The HTML sitemap is considered the second most important page of a website (next to the homepage.) In essence, the sitemap is the search engine spider's roadmap to your website, directing the spider to crawl and index all of the optimized pages of your site.
Not having sitemap is like not having tire's on your car. It tries to move forward, but is inefficient at getting anywhere. The sitemap should contain links to all of the pages found on your website. Additionally, each link on the sitemap should use semi-optimized anchor text. For example, if you build a page on your site optimized for "Men's Road Bikes," it's wise to use that exact phrase as the link's anchor text when linking that page on your sitemap.
Lastly, make sure the sitemap itself is linked on all pages of the website, preferably in a set of footer links or navigation links.
2. Duplicate Website Content
Upon taking on a local SEO project, I was confused as to why this website was no where to be found in the search engines. It was decently optimized and offered great content, but the only page ranking was the "about our staff" page, and that was in the middle of page 3 on Google.
Come to find out, the owner of the site had another website. "Oh s**t," I thought to myself. "We got duplicate content." Sure enough, his other website was a complete mirror image of the site I was working on.
Duplicate content is a common issue that plagues a lot of websites. And it's not just an issue that involves duplicate content on other sites, but in most cases, it's having duplicate content on similar pages throughout the same site. This is especially common on ecommerce sites that have thousands of pages, many of which that overlap in relevancy.
Perhaps the most common culprit involving duplicate content stems from the page title and meta description. These are two elements that are both very important for organic SEO and can often become auto-generated based on CMS software. This auto-generation can cause duplicate content without the website owner even realizing it.

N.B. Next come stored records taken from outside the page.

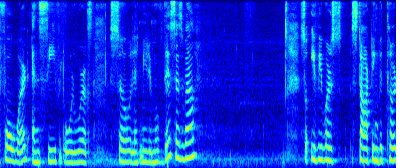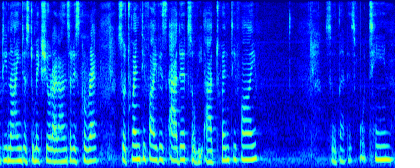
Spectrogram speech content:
forward and see if it all works. So let me remove this as well so if we were starting with 39 just to make sure our answer is correct. So 25 is added, so we add 25. So that is 14.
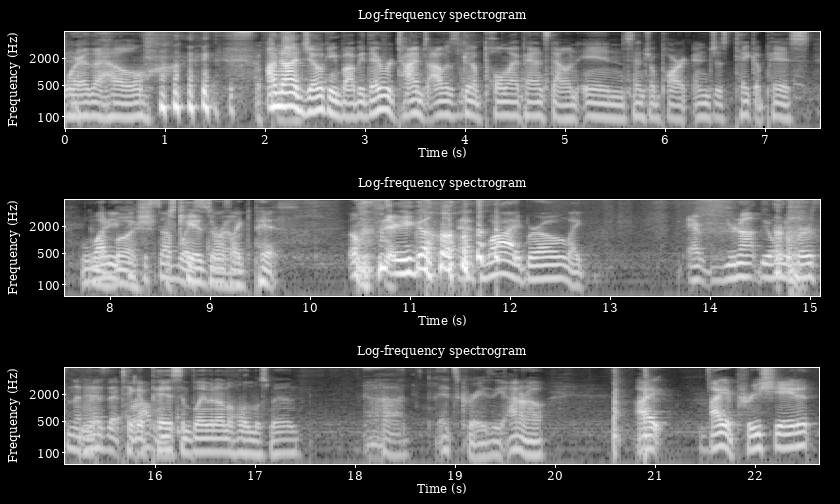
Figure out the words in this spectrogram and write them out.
where the hell. I'm not joking, Bobby. There were times I was gonna pull my pants down in Central Park and just take a piss. in Why the do you think bush. the subway kids smells around. like piss? there you go. That's why, bro. Like, you're not the only person that has that. Take problem. a piss and blame it on a homeless man. Uh, it's crazy. I don't know. I I appreciate it.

Fortunately, there's a pretty easy way to pinpoint duplicate content on your site by checking your website's Google Webmaster Tools. In the left hand navigation, click the option "Optimization," then "HTML Improvements." Here can you drill down on the specific pages that have either duplicate page titles and/or meta descriptions.
3. An Accurate Citation

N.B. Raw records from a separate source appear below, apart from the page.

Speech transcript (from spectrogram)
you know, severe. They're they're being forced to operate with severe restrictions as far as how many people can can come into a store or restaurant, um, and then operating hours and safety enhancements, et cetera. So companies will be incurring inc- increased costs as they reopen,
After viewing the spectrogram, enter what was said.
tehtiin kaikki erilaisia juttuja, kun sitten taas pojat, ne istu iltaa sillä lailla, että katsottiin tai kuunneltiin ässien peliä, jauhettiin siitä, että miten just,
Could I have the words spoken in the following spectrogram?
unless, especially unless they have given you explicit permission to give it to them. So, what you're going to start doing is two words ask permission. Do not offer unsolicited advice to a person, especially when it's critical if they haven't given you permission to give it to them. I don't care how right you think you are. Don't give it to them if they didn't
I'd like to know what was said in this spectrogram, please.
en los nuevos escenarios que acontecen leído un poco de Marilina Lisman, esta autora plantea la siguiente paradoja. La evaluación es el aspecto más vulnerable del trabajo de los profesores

The three pieces of information that define the citation of your business are its name, address, and phone number. The most essential place to mention the citation is your website's "contact us" page. However, I recommend including the citation in the footer so that it's present on all pages of your website.
Including your business's citation on your website is important to display credibility to Google. This is especially important if any of your search engine traffic derives from local search. In a nutshell, Google spiders will crawl the citation on your website and align the information with other citations found about your business on other sites (such as your Google+ page, LinkedIn page, YellowPages listing, and various other social sites and web directories.)

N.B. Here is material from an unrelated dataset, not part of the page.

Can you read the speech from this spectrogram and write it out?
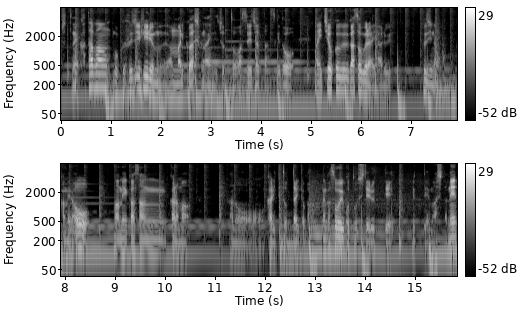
ちょっとね、型番、僕、富士フィルムあんまり詳しくないんで、ちょっと忘れちゃったんですけど、まあ、1億画素ぐらいある富士のカメラを、まあ、メーカーさんから、まあ、あのー、借りて撮ったりとか、なんかそういうことをしてるって言ってましたね。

In summary, it's important to have an accurate citation on your website that exactly matches all other citations of your business found around the web. Any misalignment in citation information will cause Google confusion, and you definitely want to avoid that.
Well those are just three website optimization weaknesses that may be hindering your site's organic SEO performance. To discover more insights on how to make your site rank higher in Google, visit our branch of website optimization specialists and sign-up for a free organic SEO assessment. They will audit your site and provide you with honest recommendations to further optimize your website.
This article was produced by Tyler Tafelsky, Illinois SEO and Internet marketing manager here at OIC Group, Inc. You can contact Tyler Tafelsky directly via email at Tyler@oicgroup.net, or connect with Tyler on Google+.